[PROBLEM DETAILS] Every entry needs to be written out again exactly, with its pictures removed.

[GIVEN RECORDS]

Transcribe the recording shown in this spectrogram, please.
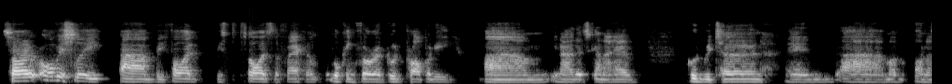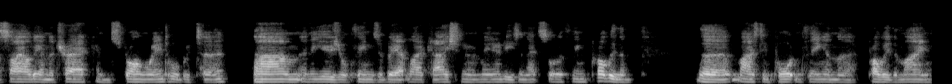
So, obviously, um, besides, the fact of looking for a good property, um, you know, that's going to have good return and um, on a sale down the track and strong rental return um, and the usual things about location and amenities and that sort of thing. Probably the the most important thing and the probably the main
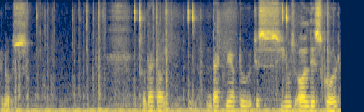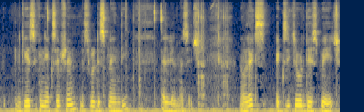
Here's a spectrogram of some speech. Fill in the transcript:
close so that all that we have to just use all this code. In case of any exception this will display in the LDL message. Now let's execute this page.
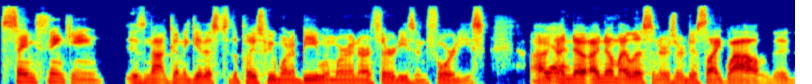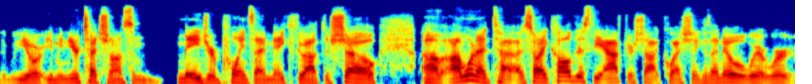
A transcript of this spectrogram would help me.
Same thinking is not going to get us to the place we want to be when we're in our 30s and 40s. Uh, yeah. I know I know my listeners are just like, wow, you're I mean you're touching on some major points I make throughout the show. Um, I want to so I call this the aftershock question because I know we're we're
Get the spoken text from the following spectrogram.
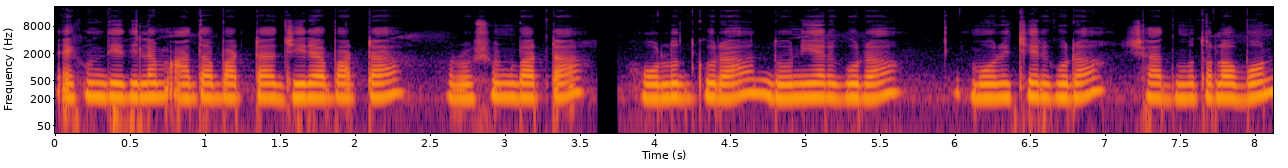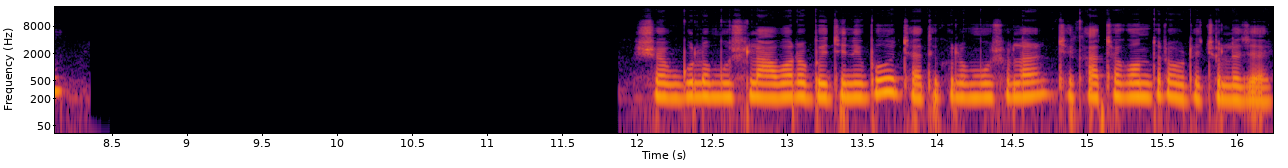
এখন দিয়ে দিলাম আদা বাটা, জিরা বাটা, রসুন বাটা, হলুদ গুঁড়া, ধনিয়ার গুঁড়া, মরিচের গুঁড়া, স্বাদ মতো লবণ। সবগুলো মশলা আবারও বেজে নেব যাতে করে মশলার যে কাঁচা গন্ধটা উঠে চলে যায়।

[SOLUTION TO THIS EXERCISE]
Transcribe the recording shown in this spectrogram, please.
So, obviously, um, besides, the fact of looking for a good property, um, you know, that's going to have good return and um, on a sale down the track and strong rental return um, and the usual things about location and amenities and that sort of thing. Probably the the most important thing and the probably the main
Here's a spectrogram of some speech. Fill in the transcript:
close so that all that we have to just use all this code. In case of any exception this will display in the LDL message. Now let's execute this page.
A transcript of this spectrogram would help me.
Same thinking is not going to get us to the place we want to be when we're in our 30s and 40s. Uh, yeah. I know I know my listeners are just like, wow, you're I mean you're touching on some major points I make throughout the show. Um, I want to so I call this the aftershock question because I know we're we're
Get the spoken text from the following spectrogram.
এখন দিয়ে দিলাম আদা বাটা, জিরা বাটা, রসুন বাটা, হলুদ গুঁড়া, ধনিয়ার গুঁড়া, মরিচের গুঁড়া, স্বাদ মতো লবণ। সবগুলো মশলা আবারও বেজে নেব যাতে করে মশলার যে কাঁচা গন্ধটা উঠে চলে যায়।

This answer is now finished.